ISSUE #103

Should I trust my Uncle Boentjie’s financial advice?

The short answer is 'no'

How Long Will Zuma Haunt the ANC?

Can the Party Leave Corruption Behind Them?

No progress for the “rainbow nation” without redress, says artist

Puff, puff, pass

Will those arrested for cannabis possession be granted immunity following the recent judgement?

Growth without losing our identity

The youth must use social innovation to ensure a successful future

African Journalism: From idealism to cultural expressionism

The idea and ideal of objectivity has almost become a dirty word in journalism

Hard to be the isolated creative genius

From muse to the machine: creativity in the digital age

Private school in Khayelitsha takes on the fourth industrial revolution

We need more people with deep pockets to believe in our vision

Ah, but your stolen land is beautiful

The demand for its return is an attempt to overhaul the socio-economic system

Footprints of hope in the Cape sands: Heritage Day 2018

Is Cultural Sensitivity the new blasphemy?

Cultural identity in a modern constitutional democracy

Namibian genocide victims’ remains are home. But Germany still has work to do

Sophie Tema Mosimane and the Soweto uprising

The bravest and boldest recorder of history

ISSUE #103

Welcome to the World Press Freedom Day edition of The Journalist

As the world marks the 30th anniversary of the World Press Freedom Day, The Journalist is going back in time in search of the African journalists who gifted the world the Windhoek Declaration back in 1991.

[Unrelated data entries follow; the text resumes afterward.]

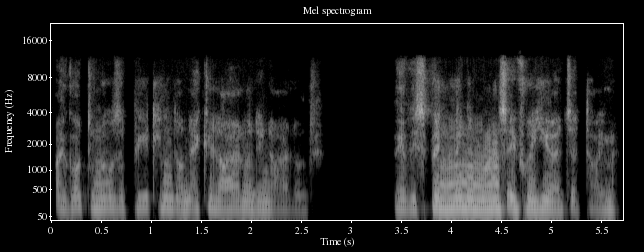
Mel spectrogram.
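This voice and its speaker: A man from Germany with a German accent, a native German speaker, giving a prepared welcome speech in a formal, halting, read-aloud manner. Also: on the high side, little pitch movement, warm tone, no room sound. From Cologne, Germany. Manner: halting, formal, reading from text. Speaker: event speaker, foundation co-founder.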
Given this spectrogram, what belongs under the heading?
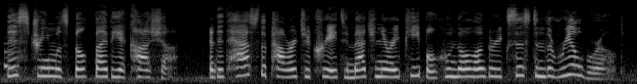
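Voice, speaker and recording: A woman voicing a wise, perceptive young goddess in child form for a video game, speaking in a calm, measured way. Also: very high voice. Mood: calm, probing.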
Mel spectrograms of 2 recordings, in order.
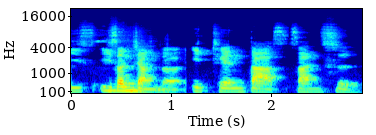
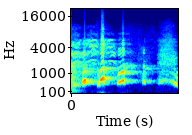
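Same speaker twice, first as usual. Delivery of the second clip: loud high squealing laugh; sudden high giggle; high burst of laughter; 6 dB louder than usual. Real, not acted. Laughing at the break mix-up.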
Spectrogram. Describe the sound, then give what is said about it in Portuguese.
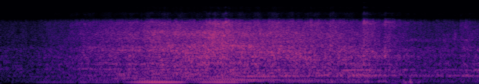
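A man's motorcycle engine drones steadily with low harmonic tones, swelling louder around the middle as it revs and passes by again, then easing back into a sustained hum. No one speaks. “Olha, ele volta. Ele tá voltando, o cara da moto.”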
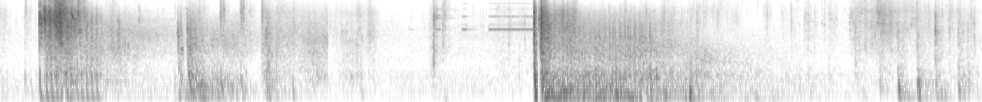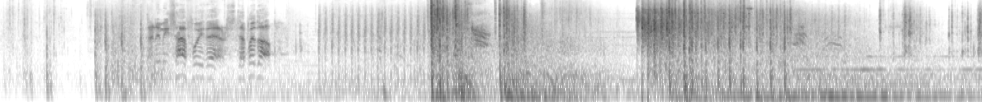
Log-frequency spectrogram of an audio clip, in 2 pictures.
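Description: Gunshots fire in bursts with loud echoing cracks.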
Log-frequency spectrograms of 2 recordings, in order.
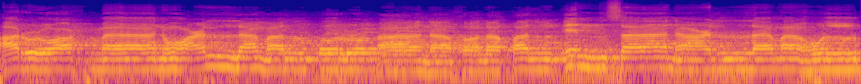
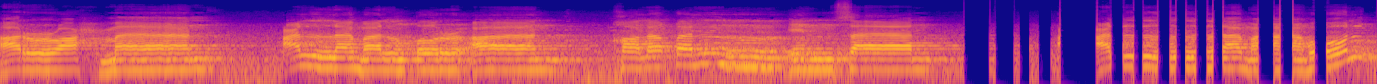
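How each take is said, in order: First: It is recited straight through without pausing. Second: It is recited with pauses between the phrases. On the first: It sounds like prose. "থামলাম না" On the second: It sounds like poetry. "যদি থেমে থেমে পড়ি"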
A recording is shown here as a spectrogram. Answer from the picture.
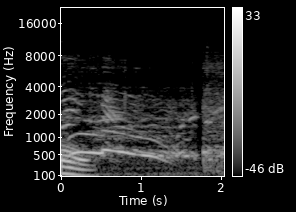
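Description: A man's drawn-out wordless exclamation sliding down in pitch and ending about half a second in, overlapped by a higher, wailing cry that also slides down and fades just over a second in.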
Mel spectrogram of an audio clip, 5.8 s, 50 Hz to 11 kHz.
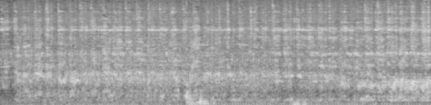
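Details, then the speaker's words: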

This year’s theme “Information as a Public Good” resonates with The Journalist’s work, whose online platform has been committed to recording African media pioneers. We dug into our archives to find stories that highlight journalism forebears of the late 19th and 20th centuries without whose advocacy and agency, media freedom would have not been possible.

In this special edition we bring you a background story on how the Windhoek Declaration of 1991 came about. You also get to read narratives of the trailblazers in journalism.

Allan Kirkland Soga was many things – politician, lawyer, visionary but most importantly, an agitator of African protest journalism. His editorship at Izwi Labantu and activism amplified the movement towards liberating Africans.

Then we have two historians who met over a cup of strong coffee at an Ethiopian eatery in the Mother City to discuss Malawi’s Clements Kadalie’s writings – the first trade unionist whose organising work spread across Southern Africa.

South African literary giant Sol Plaatje, a linguist who translated William Shakespeare’s works into Setswana, was not only revered as a journalist extraordinaire but also an African intellectual, thinker, writer and politician.

Nigeria’s first president Nnamdi Azikiwe, like his peers used the might of the pen to fight colonialism for economic socio-political liberation of his people, before he ventured into political leadership.

Hilary Teague is being celebrated as the father of Liberia’s independence through the American Colonisation Society (ACS). The pioneer of Liberian media, he held the editorship at the Liberia Herald which he used to champion the liberation cause of his people.

Apollonia Mathia is described as the rock of Sudanese journalism who fought tirelessly before South Sudan’s liberation from the Khartoum regime. Defying the odds in the turbulent post-conflict region for a free media, she advocated for women’s voices to be heard.

Helen Nontando “Noni” Jabavu was the first black South African woman to publish autobiographies. She had a stint as a radio host for the BBC before taking up a position as editor of Britain’s The Strand Magazine.

Founder and financier of Abantu Batho newspaper, Swazi Queen Mother Labotsibeni Mdluli understood the power of the printed word and ensured that staff members reported on bread-and-butter issues affecting the Swati people.

Sophia Yilma Deressa, an Ethiopian media legend once incarcerated without trial, had her parents imprisoned and her husband executed under the Derg regime. But this did not deter her as she continued civic activism until independence.

Happy reading.


Subscribe to our newsletter and get notified of new issues.